I’m done feeling strange about writing this. Yeah, the essay—the blog post essay, for goodness sake—is an inherently narcissistic medium. I know that. I spent yesterday trying to conspicuously “not make this about me” and resenting other people I thought were doing that. But within a day, I broke, and now here I am, same as them. I feel like it is about me. Because the thing about Charlie Hill was, he made you feel like the word revolved around you. And honestly, in those moments when you found yourself appreciated, loved, protected by the man who was so clearly one of the greatest intellects alive, it did.
I found the library card today. The mountainous relief that crashed over me felt strange: while looking for the card, I had been repeating to myself that he wouldn’t be upset with me for losing it (it expired in 2018!), that I didn’t need his paper trail in my life to prove that we were important to each other, that he was gone whether the card turned up or not. And all those things are still true. But when I found it, I cried.

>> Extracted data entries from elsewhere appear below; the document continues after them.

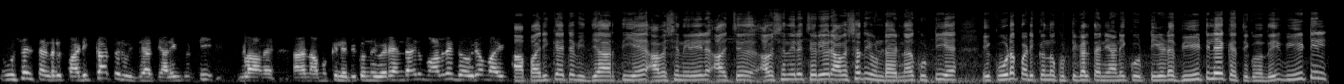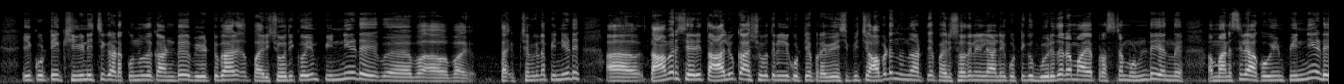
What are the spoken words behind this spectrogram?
ട്യൂഷൻ സെന്ററിൽ പഠിക്കാത്തൊരു വിദ്യാർത്ഥി അല്ലെങ്കിൽ കുട്ടികളാണ് നമുക്ക് ലഭിക്കുന്ന വിവരം എന്തായാലും വളരെ ഗൗരവമായി പരിക്കേറ്റ വിദ്യാർത്ഥിയെ അവശനിലയിൽ അവശ്യനിലയിൽ അവശ്യനില ചെറിയൊരു അവശതയുണ്ടായിരുന്നു. ആ കുട്ടിയെ ഈ കൂടെ പഠിക്കുന്ന കുട്ടികൾ തന്നെയാണ് ഈ കുട്ടിയുടെ വീട്ടിലേക്ക് എത്തിക്കുന്നത്. ഈ വീട്ടിൽ ഈ കുട്ടി ക്ഷീണിച്ച് കിടക്കുന്നത് കണ്ട് വീട്ടുകാർ പരിശോധിക്കുകയും പിന്നീട് ക്ഷമിക്കണം. പിന്നീട് താമരശ്ശേരി താലൂക്ക് ആശുപത്രിയിൽ കുട്ടിയെ പ്രവേശിപ്പിച്ചു. അവിടെ നിന്ന് നടത്തിയ പരിശോധനയിലാണ് ഈ കുട്ടിക്ക് ഗുരുതരമായ പ്രശ്നമുണ്ട് എന്ന് മനസ്സിലാക്കുകയും പിന്നീട്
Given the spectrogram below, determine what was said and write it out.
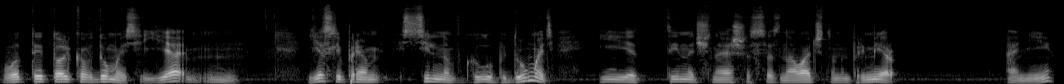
Вот ты только вдумайся, я, если прям сильно вглубь думать, и ты начинаешь осознавать, что, например, они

Sometimes I say my life happened the way it did because I was in the wrong place at the wrong time. Bad things have happened to me—awful things. I have suffered. Weirdly, There but for the grace of God go I works both ways; the near-misses were misses because God meant them to be, and the collisions were willed by Him, too. I almost switched out of my first-year seminar with Professor Hill, before I knew who he was, because I (incorrectly) thought it conflicted with my math class. But I didn’t, so here I am.
The library card sits before me. My unsmiling photo is labeled with “c/o Prof. Charles Hill.” How apt. I sit here looking at it, and looking at the baseball hat, and notes and diagrams that look distinctly geometric, and archives of Overleaf documents, emails, scrawled letters: dispatches from my life in the care of Charles Hill. And I am sad, very, but also staggered, and I mean that—staggered by how lucky I am. There for the grace of God go I.